BRING A COPY OF APPLICATION FOR REFUND OF RENTAL BOND
Your landlord will give you the bond as a cheque or deposit it in your bank account after relevant forms have been completed. You will need identification.
DISCONNECTION AND REFUND OF BONDS FOR ELECTRICITY/ GAS/ TELEPHONE
The final bill is usually deducted from the bond for all services. Do not wait for the bill to come in the mail. Set the date for disconnection of all services. Ensure that you inform all of the services that you will be going overseas. If you are in a shared tenancy, make sure that you remove your name from all accounts with these services otherwise you are still liable.
CLOSE ALL BANK ACCOUNTS
Make sure you do this after you receive any outstanding payments.
Australia Post – You can redirect your mail for a small fee to someone in Australia only. Apply at a Post Office and take ID with you.
Academic Transcript – You need to complete an RR Form ‘Request for Academic Records’ and pay a fee to the cashier at Administration. Allow 10 working days for it to be completed, but records can be posted overseas.
Australian Institute of Language (AIL) is a Registered Training Organization (RTO: 41424), situated in the heart of Melbourne CBD. AIL offers a broad range of innovate courses from Diploma to Advanced Diploma level in Interpreting, Translating, Leadership and Management.

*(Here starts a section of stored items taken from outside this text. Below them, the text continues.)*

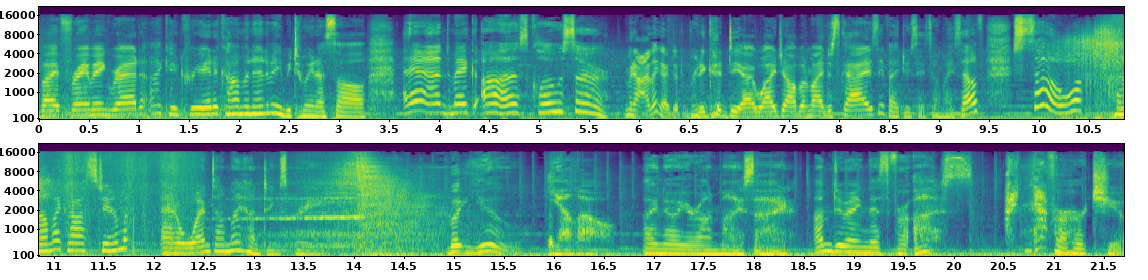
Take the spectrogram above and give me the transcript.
By framing Red, I could create a common enemy between us all and make us closer. I mean, I think I did a pretty good DIY job on my disguise, if I do say so myself. So, put on my costume and went on my hunting spree. But you, Yellow, I know you're on my side. I'm doing this for us. I'd never hurt you.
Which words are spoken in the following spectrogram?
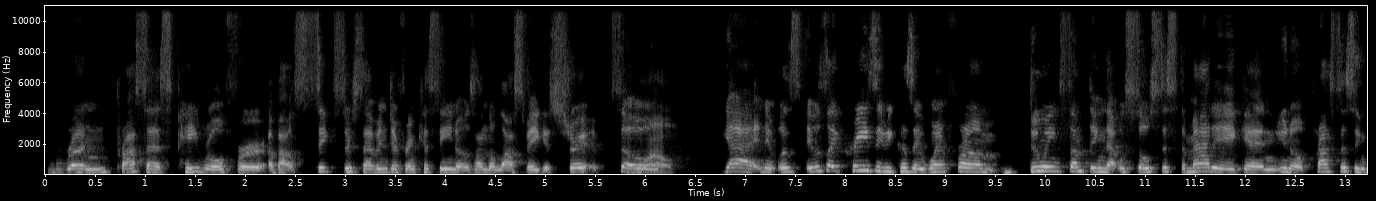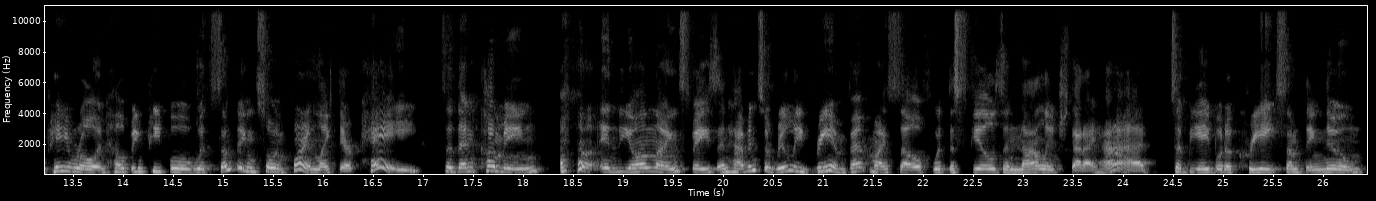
run process payroll for about six or seven different casinos on the Las Vegas Strip. So wow. Yeah, and it was it was like crazy because it went from doing something that was so systematic and you know processing payroll and helping people with something so important like their pay to then coming in the online space and having to really reinvent myself with the skills and knowledge that I had to be able to create something new.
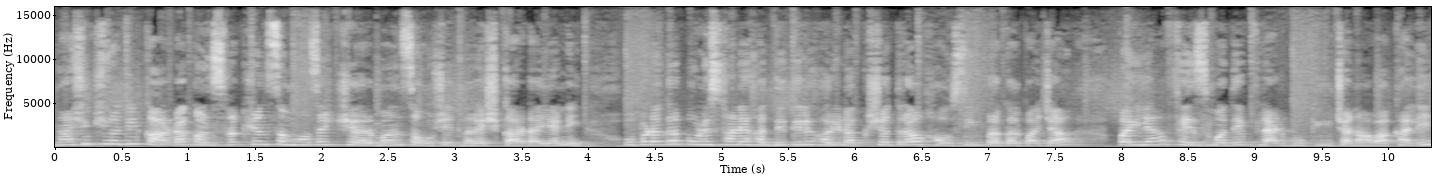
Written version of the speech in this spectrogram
नाशिक शहरातील कार्डा कन्स्ट्रक्शन समूहाचे चेअरमन संशयित नरेश कार्डा यांनी उपनगर पोलीस ठाणे हद्दीतील हरिनक्षत्र हाऊसिंग प्रकल्पाच्या पहिल्या फेजमध्ये फ्लॅट बुकिंगच्या नावाखाली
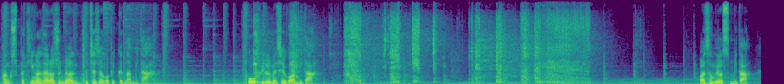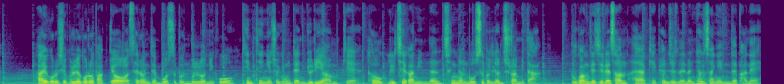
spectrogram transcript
방수 패킹을 달아주면 교체 작업이 끝납니다. 보호 필름을 제거합니다. 완성되었습니다. high glossy 블랙으로 바뀌어 세련된 모습은 물론이고 tinting이 적용된 유리와 함께 더욱 일체감 있는 측면 모습을 연출합니다. 무광 재질에선 하얗게 변질되는 현상이 있는데 반해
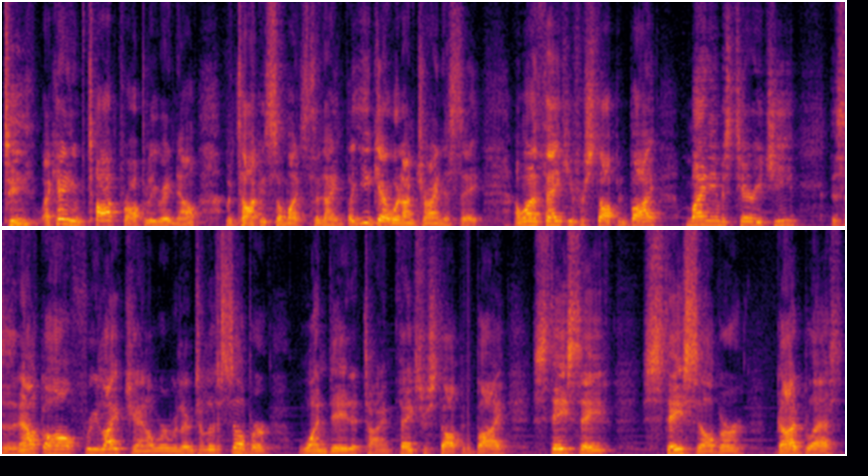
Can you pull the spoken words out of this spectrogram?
teeth. I can't even talk properly right now. I'm talking so much tonight, but you get what I'm trying to say. I want to thank you for stopping by. My name is Terry G. This is an alcohol-free life channel where we learn to live sober one day at a time. Thanks for stopping by. Stay safe, stay sober. God bless.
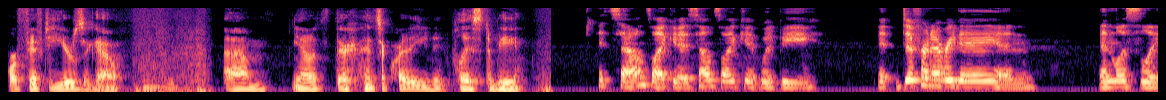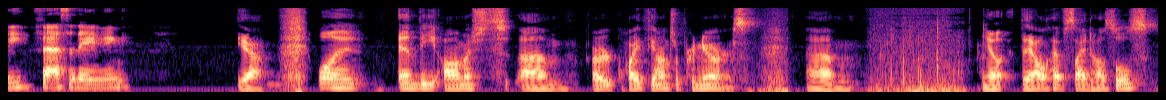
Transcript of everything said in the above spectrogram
or 50 years ago. Um, you know, it's, there, it's a quite a unique place to be. It sounds like it. It sounds like it would be different every day and endlessly fascinating. Yeah. Well, and, and the Amish um, are quite the entrepreneurs. Um, you know, they all have side hustles.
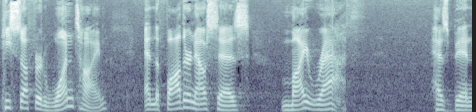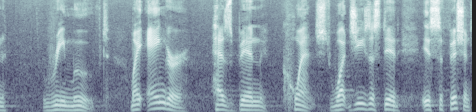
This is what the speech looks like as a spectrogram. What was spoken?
He suffered one time, and the Father now says, My wrath has been removed. My anger has been quenched. What Jesus did is sufficient.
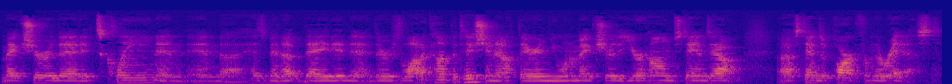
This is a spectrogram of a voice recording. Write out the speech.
make sure that it's clean and, and uh, has been updated. And there's a lot of competition out there, and you want to make sure that your home stands out, uh, stands apart from the rest.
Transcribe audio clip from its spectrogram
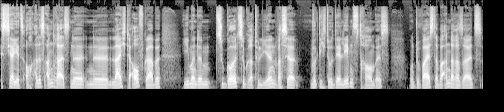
ist ja jetzt auch alles andere als eine, eine leichte Aufgabe, jemandem zu Gold zu gratulieren, was ja wirklich so der Lebenstraum ist und du weißt aber andererseits,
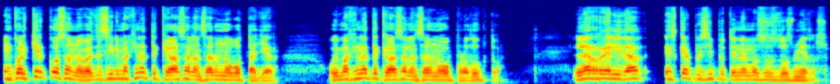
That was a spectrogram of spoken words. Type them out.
en cualquier cosa nueva, es decir, imagínate que vas a lanzar un nuevo taller o imagínate que vas a lanzar un nuevo producto. La realidad es que al principio tenemos esos dos miedos.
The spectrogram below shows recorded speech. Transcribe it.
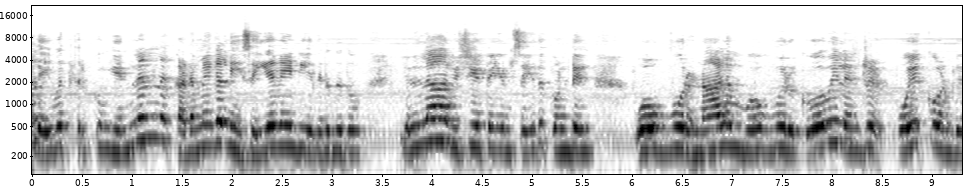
தெய்வத்திற்கும் என்னென்ன கடமைகள் நீ செய்ய வேண்டியது இருந்ததோ எல்லா விஷயத்தையும் செய்து கொண்டு ஒவ்வொரு நாளும் ஒவ்வொரு கோவில் என்று போய்க்கொண்டு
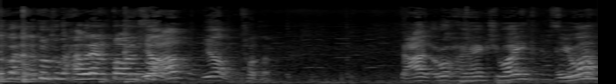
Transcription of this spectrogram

We are also one of the official Computer-delivered IELTS test centres.